Here’s one live current affairs issue (quite rightly) outraging middle England.
Pay-day loan companies have long been painted as unscrupulous villains. What with their thousands of percent interest regimes. When people get consumed by debt, payday or otherwise, another vulture emerges; debt management companies.
Whilst services, mainly charity related, exist without charge, these people prey on the drowning. They find them, charge them all sorts of fees, and seemingly do nothing that the indebted could not have done for themselves. And in many cases, way less than the local free citizen’s advice bureau.
On a talk radio show, I heard a Gareth phone in from Cornwall.
He used to work for such shysters. He hated it. He made money, it seems, then saw the light. Now, he insisted he “would never go back”.
He quoted stats which made my eyes pop.
He reckoned he made 300 cold calls each day.
That is incredible.
An eight-hour day has 480 minutes. Could Gareth really have completed a call every 90 seconds? Eight hours solid, no breaks?
His weekly minimum target was 7 “sign-ups”.
(That is people struggling in debt who then allowed them to represent their ‘management’ of the owings and creditors.)
One every day. With two on two.
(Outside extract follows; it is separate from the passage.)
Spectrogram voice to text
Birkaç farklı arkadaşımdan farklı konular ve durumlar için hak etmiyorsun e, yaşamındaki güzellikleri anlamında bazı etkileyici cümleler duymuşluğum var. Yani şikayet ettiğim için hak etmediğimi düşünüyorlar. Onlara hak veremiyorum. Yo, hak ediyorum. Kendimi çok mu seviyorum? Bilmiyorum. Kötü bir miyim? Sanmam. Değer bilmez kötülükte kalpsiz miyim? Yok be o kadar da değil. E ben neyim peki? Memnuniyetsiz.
During each week.
When you hit your number, you got a commission; £100.
But for every sign-up beyond the seventh, you got a further commission; £50 a time.
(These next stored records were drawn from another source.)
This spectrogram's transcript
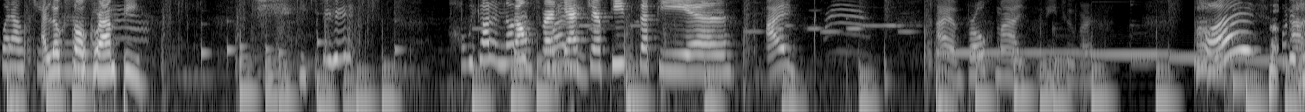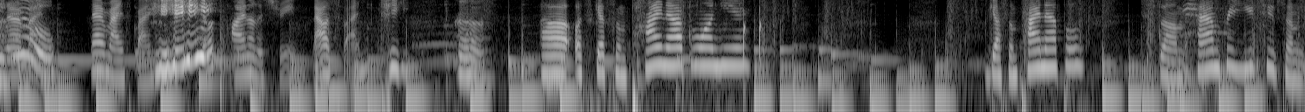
What else? are you I look so on there? grumpy. oh, we got another. Don't 20. forget your pizza peel. I I have broke my VTuber. What? What did Oh, you never do? Never mind, it's fine. It looks fine on the stream. now it's fine. Uh, let's get some pineapple on here. We got some pineapple, some ham for YouTube, some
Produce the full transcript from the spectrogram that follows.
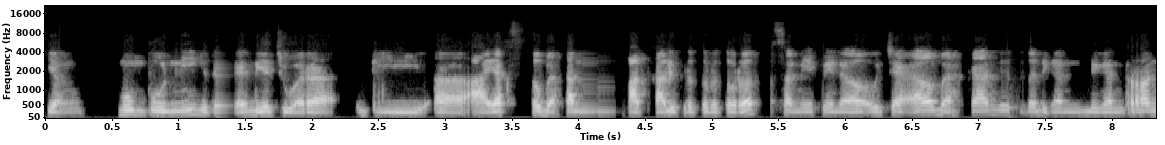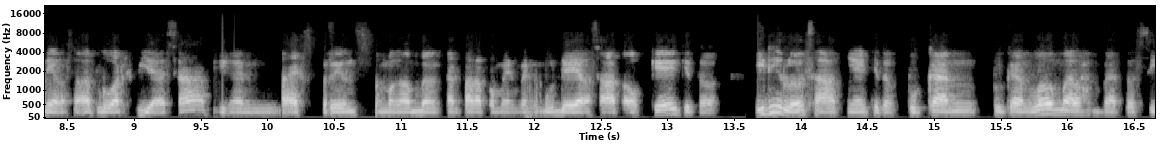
yang mumpuni gitu ya dia juara di uh, Ajax itu bahkan empat kali berturut-turut semifinal UCL bahkan gitu dengan dengan run yang sangat luar biasa dengan experience mengembangkan para pemain-pemain muda yang sangat oke okay, gitu ini loh saatnya gitu bukan bukan lo malah batasi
As Gareth explained, they could make serious money from getting “twelve to fourteen” a week.
(Breaking that down, 14 is less than three sign-ups a day. On average, roughly one every 2 hours 50 mins).
He mentioned he was also paid a basic.
To put earnings in some sort of context, regardless of basic amount, 14 sign-ups alone meant bonus payments of £450. That on its own represents almost the same value as the UK’s national average wage.
On the day of blogging, I surfed jobsites. Standard sales jobs in this industry – and there were an abundance of recruiters – started with around an £18,000 basic. OTEs varied but the range claimed attainable hovered on £35-50k.
Gareth didn’t go into details on his pitch. There was slight reference to the called being asked directly if they were worried about debt, but nothing concrete.
His experience nastily smacks of a typical boiler room operation.
Yet as is so often the case, the dodgy know their game. Sadly way better than the honest.
They are on top of their numbers, ideal customer profile and problem solved.
We acknowledge the product is flawed, and wish the perpetrators nothing but ill. But we should not dismiss their use of process. For the win-win among us need to know what they know too.